In between those days France was allowed to survive as a diminished puppet state - though Paris was for most purposes a German city. Vichy France continued to hold it's north African colonies, and there the Americans and British would strike first against the Axis powers. Landing in Algeria and Morocco, Americans would fire their first shots of the "war in Europe" against French troops. For a few days the battles raged, and then a prepared deal was struck. The French would maintain their territory and join the allies against German and Italian forces in Tunisia. Many were outraged that the Vichy traitors were allowed to survive, much less thrive, but the requirements of war were such that deals with the devil could be made to expedite victory over the Huns.

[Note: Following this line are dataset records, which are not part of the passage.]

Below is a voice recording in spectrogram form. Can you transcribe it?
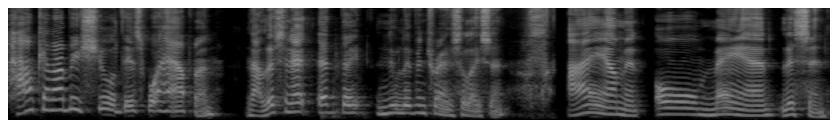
How can I be sure this will happen? Now, listen at, at the New Living Translation. I am an old man, listen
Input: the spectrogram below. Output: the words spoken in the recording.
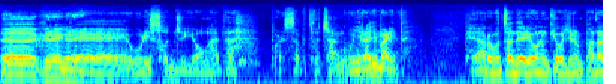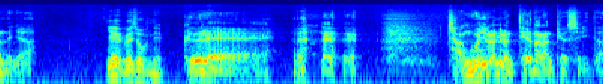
어, 그래 그래 손주 용하다. 벌써부터 장군이라니 말이다. 폐하로부터 내려오는 교지는 받았느냐? 예, 외조부님. 그래. 장군이라면 대단한 벼슬이다.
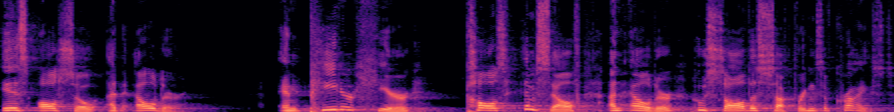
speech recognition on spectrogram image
is also an elder. And Peter here calls himself an elder who saw the sufferings of Christ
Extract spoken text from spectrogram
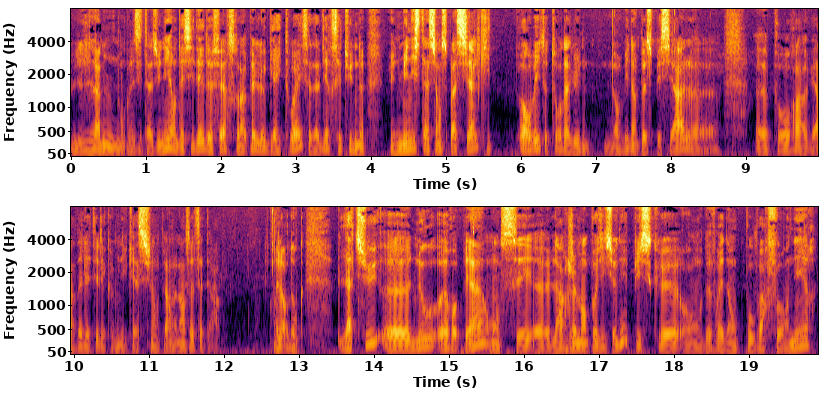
les États-Unis ont décidé de faire ce qu'on appelle le Gateway, c'est-à-dire c'est une, une mini-station spatiale qui orbite autour de la Lune, une orbite un peu spéciale euh, euh, pour garder les télécommunications en permanence, etc. Alors donc là-dessus, nous Européens, on s'est largement positionnés puisque on devrait donc pouvoir fournir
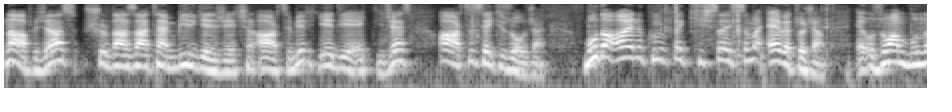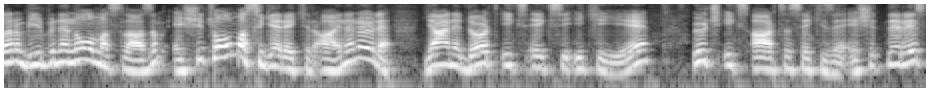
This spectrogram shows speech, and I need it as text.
ne yapacağız? Şuradan zaten 1 geleceği için artı 1 7'ye ekleyeceğiz. Artı 8 olacak. Bu da aynı kuyrukta kişi sayısı mı? Evet hocam. E o zaman bunların birbirine ne olması lazım? Eşit olması gerekir. Aynen öyle. Yani 4x eksi 2'yi 3x artı 8'e eşitleriz.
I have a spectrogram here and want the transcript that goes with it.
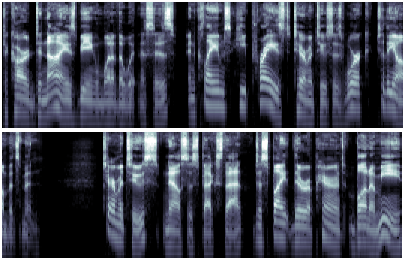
Picard denies being one of the witnesses and claims he praised Thermitus's work to the ombudsman. Thermitus now suspects that, despite their apparent bonhomie,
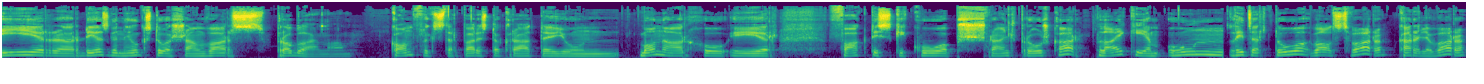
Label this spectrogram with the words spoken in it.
ir ar diezgan ilgstošām varas problēmām. Konflikts starp aristokrātiju un monārhu ir faktiski kopš Franču prūšu kara laikiem, un līdz ar to valsts vara, karaļa vara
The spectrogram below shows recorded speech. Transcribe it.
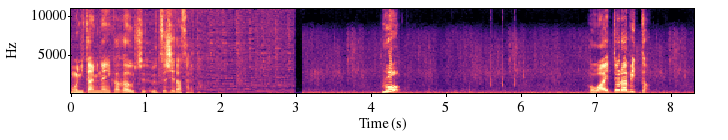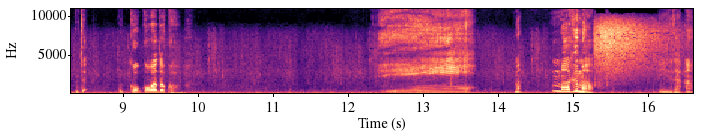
モニターに何かが映し出された。うわホワイトラビット。ってここはどこ？ええー、まマグマ。やだ。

After months of bloody combat, Tunis fell, and the North African territories were liberated - or at least back in the hands of the French government in exile.

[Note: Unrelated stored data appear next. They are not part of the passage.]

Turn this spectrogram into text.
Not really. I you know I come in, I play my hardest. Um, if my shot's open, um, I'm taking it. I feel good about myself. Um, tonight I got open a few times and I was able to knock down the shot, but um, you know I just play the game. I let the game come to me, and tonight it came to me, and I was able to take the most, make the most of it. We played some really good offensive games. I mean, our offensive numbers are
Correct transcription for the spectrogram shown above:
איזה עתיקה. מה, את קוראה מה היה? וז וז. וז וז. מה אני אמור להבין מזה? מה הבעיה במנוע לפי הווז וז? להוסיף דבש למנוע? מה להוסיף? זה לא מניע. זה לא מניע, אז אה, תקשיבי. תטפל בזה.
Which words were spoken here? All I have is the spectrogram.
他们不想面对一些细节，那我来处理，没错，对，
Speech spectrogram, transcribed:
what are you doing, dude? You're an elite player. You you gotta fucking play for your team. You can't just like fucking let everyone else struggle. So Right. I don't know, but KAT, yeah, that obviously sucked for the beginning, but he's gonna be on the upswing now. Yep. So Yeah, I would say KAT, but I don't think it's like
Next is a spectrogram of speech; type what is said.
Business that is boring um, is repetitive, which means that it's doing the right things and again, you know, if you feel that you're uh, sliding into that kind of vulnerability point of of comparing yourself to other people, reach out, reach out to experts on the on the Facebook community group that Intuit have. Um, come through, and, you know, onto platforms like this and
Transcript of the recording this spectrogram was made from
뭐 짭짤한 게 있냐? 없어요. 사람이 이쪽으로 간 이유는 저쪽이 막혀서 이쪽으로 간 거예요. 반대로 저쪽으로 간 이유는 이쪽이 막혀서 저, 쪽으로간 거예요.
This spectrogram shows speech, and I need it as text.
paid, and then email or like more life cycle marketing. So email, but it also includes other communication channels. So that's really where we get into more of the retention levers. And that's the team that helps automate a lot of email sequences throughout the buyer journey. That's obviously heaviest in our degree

The entire story can be found in Rick Atkinson's excellent account An Army at Dawn: The War in Africa, 1942-1943, including this recap of the aftermath of German occupation of Africa:
The French high command wasted no time embarking on what the OSS described as "a ruthless campaign against Moslems and, to a lesser extent, Italians" in Tunisia. The six-month occupation had won widespread Arab allegiance with effective propaganda, anti-Semitic edicts, and economic measures, including some land redistribution and a doubling of wages, paid with stolen Bank of France notes. In retribution for suspected Arab perfidy during the occupation, "a general reign of terror was instituted, in which arbitrary arrests and torture of Moslems became frequent occurrences," the OSS disclosed. Detention camps on the island of Djerba allegedly held 3,000 Arabs, with beatings, killings, and mass executions reported; gendarmes and other rogue officials were "running amuck in the interior and... beating and imprisoning personal enemies."Such was often the fate of collaborators in those days. C'est la vie. Or more appropriately, c'est la guerre.
More to come...
IIRC, Rick Atkinson does point out in his work, that the invasion of French North Africa took part when Vichy France and the US were still neutral. There was no Congressional authorization for use of force. Roosevelt was desperately looking for some facade to justify the act, his own collaborators. Wonder if anyone in Hollyweird would ever do a film on that grand conspiracy? Atkinson telling is damn good material to start with. We'll laugh, we'll cry.Posted by Don at November 9, 2005 11:59 PM
Great pictures! I really enjoy your website.Posted by nwkatje at November 10, 2005 04:28 AM Hide Comments | Show/Add Comments in Popup Window(2) | (Note: You must refresh main page to view newly posted comments here)